Once this is done, you can add a Java Embed object to the composite to gather the information from the java task and store it in the composite to be used later.
Inside the embed, add the necessary code to call OIM and set the variables to be used in the restricted reassignment later.
Once this has been completed, go to the ManualProvisioningTask, go to Access to add in the class for the restricted reassignments.
Under the Configure Restricted Assignments, add the custom java class created for the RestrictAssignments application along with the global variables from the task that stores the list of users and roles for reassignment (from the earlier java embed object).
Once the composite updates are complete, you can deploy the composite as the default revision in SOA.
Now that composite is complete, you need to make sure there is an administrative role for the fulfillers so they have the appropriate permissions to complete the tasks. In the OIM identity console, go to the Manage tab and Administration Roles.
In my environment, I am using the admin role ‘HATSecIT’ to signify the task owners / IT users that will be completing manual fulfillment tasks.
Here is the administration role information.
Below are the capabilities required for users that will be fulfilling the manual fulfillment tasks (outside of the certification capabilities, will cover those later).
I assigned these rights at the ‘top’ org so that it filters down to all users in OIM. This can be assigned at any organization level as long as it applies to the user base that will have tasks assigned.

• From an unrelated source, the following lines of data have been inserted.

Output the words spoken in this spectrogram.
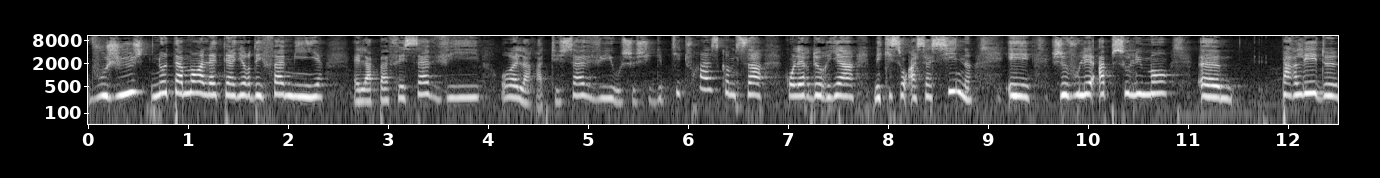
vous jugent, notamment à l'intérieur des familles. Elle n'a pas fait sa vie, oh, elle a raté sa vie, ou ceci, des petites phrases comme ça, qui ont l'air de rien, mais qui sont assassines. Et je voulais absolument euh, parler de...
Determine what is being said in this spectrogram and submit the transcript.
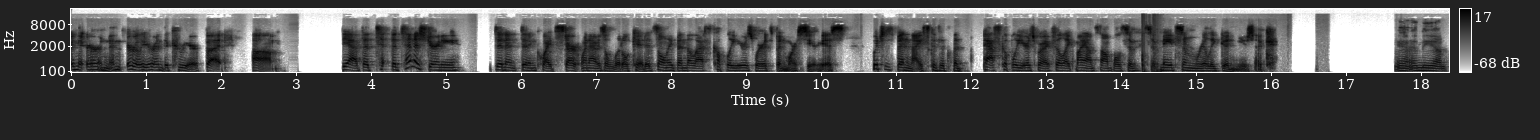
in the in, earlier in the career, but um, yeah, the t- the tennis journey didn't didn't quite start when I was a little kid. It's only been the last couple years where it's been more serious, which has been nice because it's the past couple years where I feel like my ensembles have, have made some really good music. Yeah, and the um,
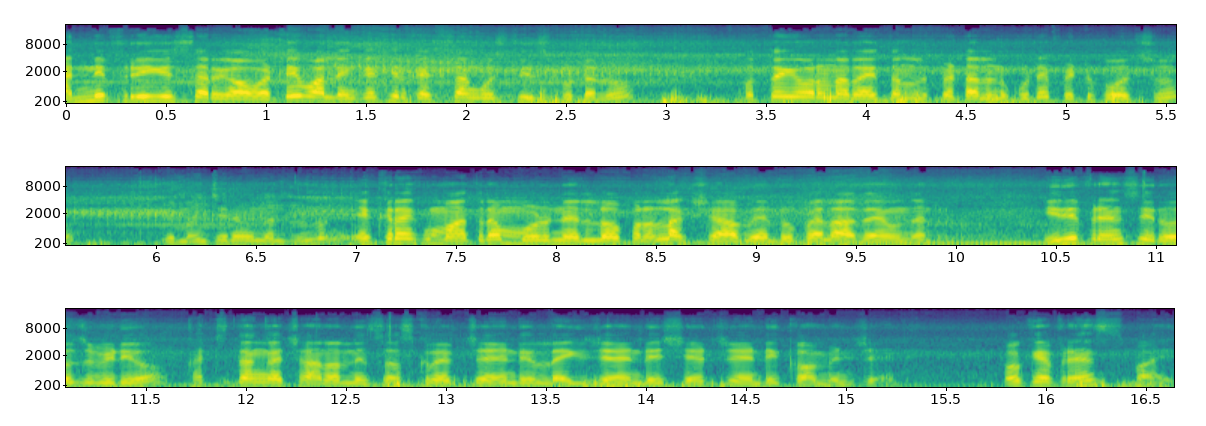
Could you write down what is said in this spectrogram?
అన్ని ఫ్రీగా ఇస్తారు కాబట్టి వాళ్ళు ఇంకా ఖచ్చితంగా వచ్చి తీసుకుంటారు. కొత్తగా ఎవరైనా రైతన్నలు పెట్టాలనుకుంటే పెట్టుకోవచ్చు. ఇది మంచిగా ఉందంటారు ఎకరాకు మాత్రం మూడు నెలల లోపల లక్ష యాభై వేల రూపాయల ఆదాయం ఉందంటారు ఇది ఫ్రెండ్స్ ఈరోజు వీడియో. ఖచ్చితంగా ఛానల్ని సబ్స్క్రైబ్ చేయండి లైక్ చేయండి షేర్ చేయండి కామెంట్ చేయండి. Okay friends bye.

Once you have the composite deployed and appropriate administration roles, you need to deploy the RestrictAssignments.jar file from the java application to the SOA servers. Copy over the jar file to the $SOA.HOME/soa/modules/oracle.soa.ext_11.1.1 directory shown below.
Set the MW_HOME, ANT_HOME, JAVA_HOME, and CLASSPATH environment variables to the environment.
NOTE: if you do not set the location to the ant-contrib.jar file in the classpath, when you run the ant command to build the jar, it will give you an error. This only applies to the PS3 environment.
Once completed, you can run the command ‘ant’ to build the oracle.soa.ext.jar file to be loaded in SOA. Once it completes, you should see a ‘BUILD SUCCESSFUL’ message.
Once this is done, restart all SOA servers to ensure the new class is loaded and the composite is ready to go.
With these changes in place, when opening a task now and going to Actions > Reassign, you see the same flow and options as before.
When you do a search for users, you will only see a limited set of users for possible reassignment. These represent users in the administration roles from the search / java embed that was loaded.
Similarly, when searching for groups, you will now only see ‘Fulfiller’ roles since that is the search filter that was loaded for the role search.
Logging into Fusion Middleware Control and looking at a SOA payload, now you will see the data populated from the java embed that is used in the task reassignment lookup.
Manual provisioning and task assignment is a great feature of OIM. With the additional information in this post, now you can ensure that as tasks are generated in OIM, users can only reassign them to other users and roles with appropriate permissions to complete the tasks. More importantly, you can ensure that someone doesn’t inadvertently (I speak from experience) assign the task to all users in OIM and everyone starts getting task assignment emails.